Activists in Argentina have reacted with fury after two supreme court judges appointed by the centre-right government of President Mauricio Macri cast their votes in favour of a ruling that opens the door to the early release of hundreds of convicted human rights abusers.
The court ruling, which was delivered late on Wednesday, reduces the sentence of Luis Muina, who in 2013 was condemned to 13 years in prison for kidnap and torture during the 1976-1983 dictatorship.
Three of the five judges – including two who were recently appointed by Macri – ruled that time Muina served in prison before conviction should count double towards his final sentence.
The judges based their interpretation on a controversial – and since repealed – law that had not previously been applied to human rights crimes.
Activists warned that the judgment sets a precedent that will enable hundreds of convicted human rights abusers to walk free. “The ruling will result in a cascade of appeals. It will have a domino effect that will lead to the release of most offenders,” said Rodolfo Yanzon, a lawyer representing victims of the dictatorship. “It’s a virtual amnesty.”
As trials in Argentina’s sclerotic justice system often drag on for years, the ruling will almost certainly see the release of offenders as soon as their appeals are heard, Yanzon said.
“Defense lawyers have forseen this [ruling], and they have been dragging out their arguments for up to 18 months,” he said.
Relatives of those tortured or killed under the dictatorship said that the ruling was part of a campaign to downplay the abuses of the military regime.
“They want to erase us from history to create their own history,” said Estela de Carlotto, the 86-year-old head of Abuelas de Plaza de Mayo, a group of grandmothers who have spent the last four decades tracing around 500 children born to death camp inmates and then handed over to military families to raise as their own.
Carlotto, perhaps Argentina’s most-respected human rights activist, called the supreme court’s decision “abominable” in statements to the press. “This government is trying to make forgetfulness normal,” the grandmother added.
Relations between the relatives of the “disappeared” and Macri were already strained after the president called into question the number of “desaparecidos” claimed by the human rights groups, suggesting that it could be far lower to the generally accepted figure of 30,000.
The supreme court ruling will benefit 350 condemned former military officers currently serving sentences for crimes against humanity.
The court ruling came days after the Catholic church in Argentina pleaded for “reconciliation” between the military and their victims.

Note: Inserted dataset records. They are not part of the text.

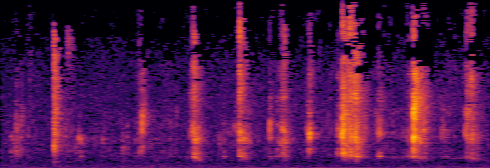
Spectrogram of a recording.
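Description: Close-up crunching of tortilla chips being bitten and chewed: a run of irregular sharp crunches, the loudest a little past the middle.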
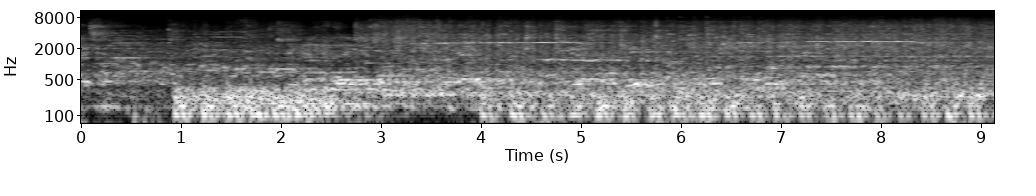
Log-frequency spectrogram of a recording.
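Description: A drum beats in the stands.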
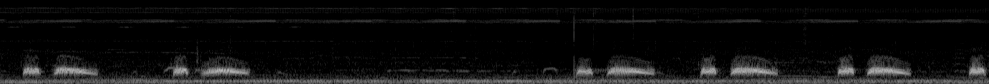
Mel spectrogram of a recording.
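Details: Wild-caught spotted dove in fierce thổ gù cooing style: low paired coos, each a short note followed by a longer drawn-out coo, in two bursts separated by a quiet gap, light background hum.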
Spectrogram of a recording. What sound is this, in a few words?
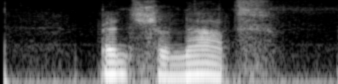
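"pensionnaat", Dutch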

Argentina’s bishops, meeting in the district of Pilar outside Buenos Aires on Tuesday, called for “the fraternal coming together of all Argentinians.”
But Argentina’s main human rights groups – including the Mothers of Plaza de Mayo who represent families of the missing – have pointedly refused any such attempts at reconciliation.
Before any fence-mending, they argue, the military need to reveal the fate of their victims.
“It’s absurd,” Carlotto said. “How can you reconcile the parents of the victims with those who made their children and grandchildren disappear – when we still don’t know where they are?”
Taty Almeida of the Mothers of Plaza de Mayo said the ruling showed that many in Argentina were choosing a kind of historical amnesia. “This pains us and worries us because they are not respecting our children, it shows they have no memory, that they don’t want to remember,” she said.
Human rights activists believe there is a slim hope that international bodies such as the inter-American court of human right could order Argentina’s supreme court to overturn its ruling.
But that would be a long, laborious process whose outcome the mothers and grandmothers – most of them in their late 80s and early 90s – might not live long enough to see.
The Guardian | Uki Goñi